French Open TV Schedule

Date Time (ET) Network Round
Sunday, Sept. 27 5 a.m.-3 p.m. Tennis Channel First Round
12-3 p.m. NBC
Monday, Sept. 28 5 a.m.-3 p.m. Tennis Channel First Round
Tuesday, Sept. 29 5 a.m.-3 p.m. Tennis Channel First Round
Wednesday, Sept. 30 5 a.m.-3 p.m. Tennis Channel Second Round
Thursday, Oct. 1 5 a.m.-3 p.m. Tennis Channel Second Round
Friday, Oct. 2 5 a.m.-3 p.m. Tennis Channel Third Round
Saturday, Oct. 3 5 a.m.-12 p.m. Tennis Channel Third Round
11 a.m. Peacock
Sunday, Oct. 4 5 a.m.-12 p.m. Tennis Channel Fourth Round
11 a.m. Peacock
Monday, Oct. 5 5 a.m.-3 p.m. Tennis Channel Fourth Round
11 a.m. Peacock
Tuesday, Oct. 6 6 a.m.-4:30 p.m. Tennis Channel Quarterfinals
Wednesday, Oct. 7 6 a.m.-4:30 p.m. Tennis Channel Quarterfinals
Thursday, Oct. 8 5 a.m.-2 p.m. Tennis Channel Women’s Semis
11 a.m. NBC, NBCSN
Friday, Oct. 9 5 a.m.-4 p.m. Tennis Channel Men’s Semis
11 a.m. NBC, NBCSN

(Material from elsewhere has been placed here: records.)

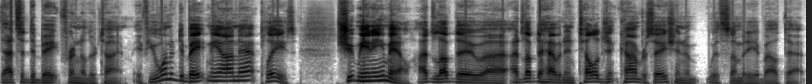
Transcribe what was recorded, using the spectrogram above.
That's a debate for another time. If you want to debate me on that, please shoot me an email. I'd love to. Uh, I'd love to have an intelligent conversation with somebody about that.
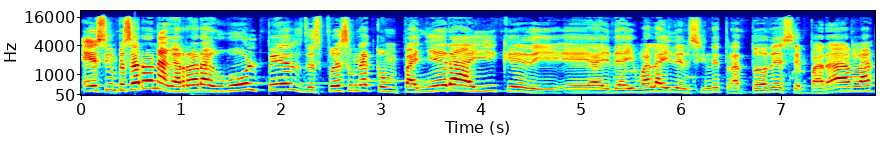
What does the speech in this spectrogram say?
se empezaron a agarrar a golpes. Después una compañera ahí que de, eh, igual ahí del cine trató de separarla.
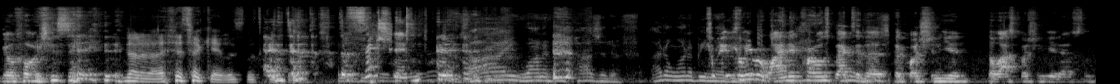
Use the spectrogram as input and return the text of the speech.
go. What would you say? No, no, no. It's okay. Let's let's. Go. the friction. I want to be positive. I don't want to be Can we, can we rewind it, Carlos, back to the, the question he had, the last question he had asked him?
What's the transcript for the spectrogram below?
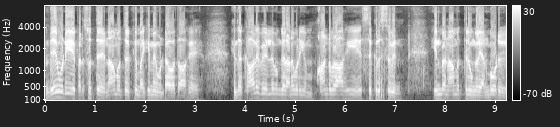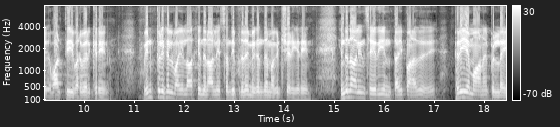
தேவனுடைய பரிசுத்த நாமத்திற்கு மகிமை உண்டாவதாக. இந்த காலவேளையில் உங்கள் அனைவரையும் ஆண்டவராகிய இயேசு கிறிஸ்துவின் இன்ப நாமத்தில் உங்களை அன்போடு வாழ்த்தி வரவேற்கிறேன். விண்துளிகள் வாயிலாக இந்த நாளினை சந்திப்பதிலே மிகுந்த மகிழ்ச்சி அடைகிறேன். இந்த நாளின் செய்தியின் தலைப்பானது பிரியமான பிள்ளை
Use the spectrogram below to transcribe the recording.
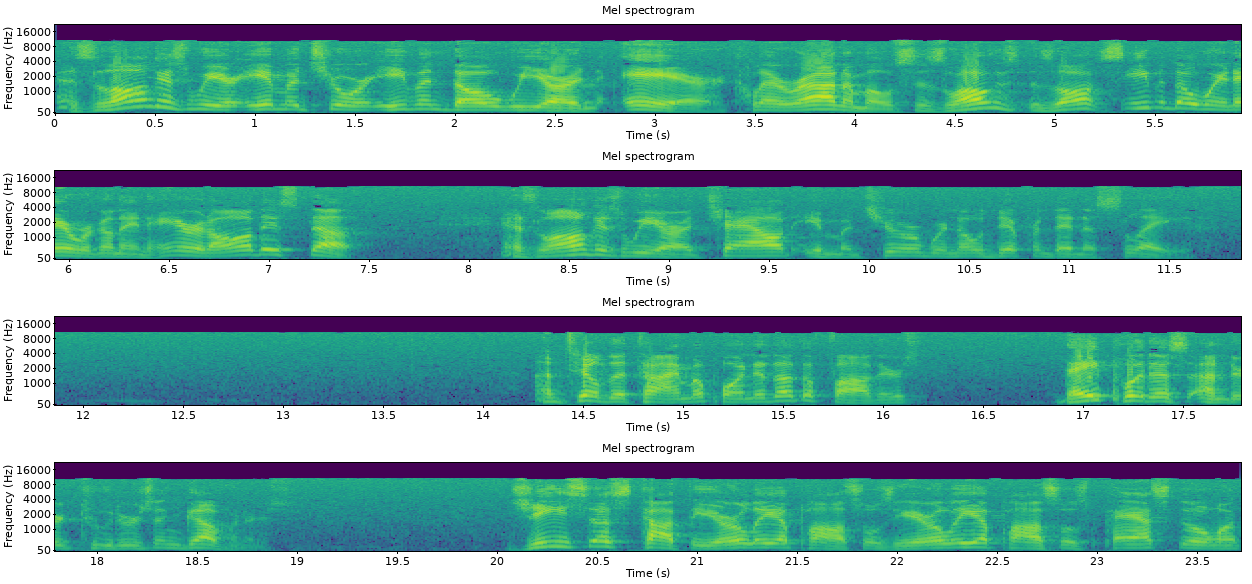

Saturday, Oct. 10 9 a.m. NBC Women’s Final
Sunday, Oct. 11 9 a.m. NBC Men’s Final